Fast-forward to today, and thanks to our members’ calls, e-mails, and letters to legislators and our experts’ testimony, many cities—and even the entire states of California and Rhode Island— have banned the use of bullhooks, a move that helped force Ringling to take elephants off the road in 2016. Many times, we thumped a bullhook down on a table so that legislators could appreciate the implement’s abusive power. (Often, security actually barred us from bringing them into hearings, rightfully identifying them as weapons.) Without bullhooks, it was much harder for Ringling to bully elephants into performing.
— PETA (@peta) February 26, 2016
— PETA (@peta) August 8, 2015
Ringling’s elephant exploitation received another devastating blow when PETA prevailed in an open-records request and obtained documents proving that, at least since 2010, elephants owned by the circus had tested positive for the human strain of tuberculosis (TB). TB is highly transmissible from elephants to humans, even without direct contact, which is why the outfit tried to keep this secret for years.
Ringling’s final show will take place roughly a year after it stopped dragging exploited elephants across the country.
In March 2015, when Ringling first announced that it would no longer use elephants in its shows, it said that it would phase them out completely by 2018. But thanks to ever-growing public opposition to the outfit, by May 2016, the elephants were off the road.
Ringling relocated them to its misleadingly named “Center for Elephant Conservation” (CEC) in Polk City, Florida, where it already held dozens of other elephants.

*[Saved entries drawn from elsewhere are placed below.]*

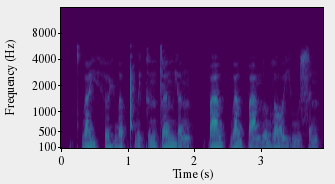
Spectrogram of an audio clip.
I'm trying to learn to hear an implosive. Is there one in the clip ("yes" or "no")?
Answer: no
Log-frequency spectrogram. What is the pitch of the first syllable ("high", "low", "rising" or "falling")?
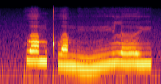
high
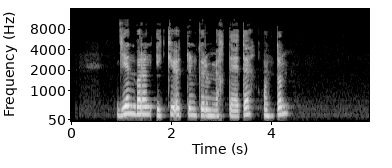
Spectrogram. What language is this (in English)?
Yakut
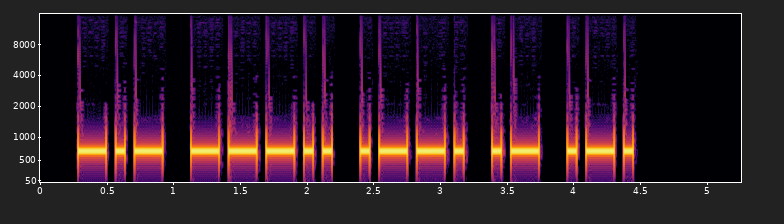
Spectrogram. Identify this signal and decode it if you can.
Morse code, heard as a keyed tone, about 17 wpm, 700 Hz. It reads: K8PAR
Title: USA Call Signs - 5 Characters - 17wpm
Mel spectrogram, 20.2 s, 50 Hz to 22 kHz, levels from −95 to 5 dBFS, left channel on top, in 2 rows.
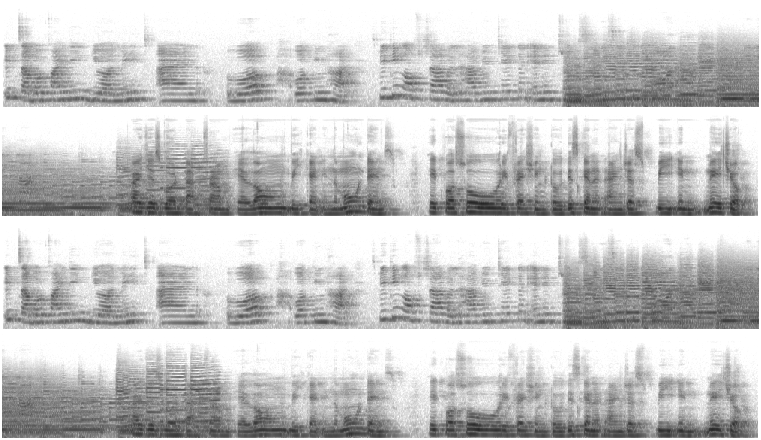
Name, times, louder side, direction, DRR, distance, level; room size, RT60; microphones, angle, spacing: voice 1, 0.0-2.6 3.0-4.7 5.0-9.3 9.6-10.7, right 2 dB, 20° right, 0 dB, 4.7 m, -36 dB
sound 1, 7.5-13.0, right 1 dB, 60° right, 1.8 m, -26 dB
voice 2, 11.8-15.3 15.8-20.0, left 2 dB, 55° left, 4 dB, 1.6 m, -20 dB
25.5 x 20.0 x 2.5 m, 0.39 s
head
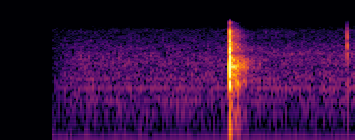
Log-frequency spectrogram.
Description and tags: dotting an i on a chalkboard
chalk, dot, writing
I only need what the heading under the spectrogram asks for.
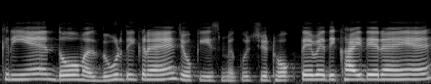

However, life at the CEC—where elephants are chained on a daily basis, subjected to abusive training methods, deprived of opportunities to socialize, and forced to breed—is far from “retirement.” We’ll continue to stand up for these animals until they’re moved to a reputable, accredited sanctuary.
While elephants received a small measure of relief from performing, the lions, tigers, camels, donkeys, pigs, kangaroos, llamas, and other animals Ringling still exploited remained doomed to miserable lives of suffering and deprivation on the road.
So rather than letting up, PETA upped the ante in its trademark fashion and turned its attention to the plight of the big cats the circus held captive.
Eventually, Ringling executives learned that dropping elephants while continuing to use tigers and other captive animals in their shows wasn’t nearly enough to overcome years of relentless protests and complaints of animal abuse. Less than a year after withdrawing its elephant acts, May 21, 2017, marks the last performance of the cruelest show on Earth.
The days of abusing animals for cruel entertainment—whether in traveling circuses or in watery ones such as SeaWorld—are very much numbered.
None of these achievements would ever have been possible without the efforts of people who want, just as we do, to end the horrors inherent in exploiting animals for entertainment.
It took more than three decades of relentless demonstrations, ad campaigns, agency meetings and complaints, eyewitness investigations, school talks, celebrity support, legislation, corporate pressure, and more to win this landmark victory. Ringling’s closure is a reminder that, with determination, we can achieve meaningful progress for animals.
PETA couldn’t have done this without our members and supporters who wrote letters or made phone calls to legislators, attended protests, or spread the word on social media. Thank you. And now, onward!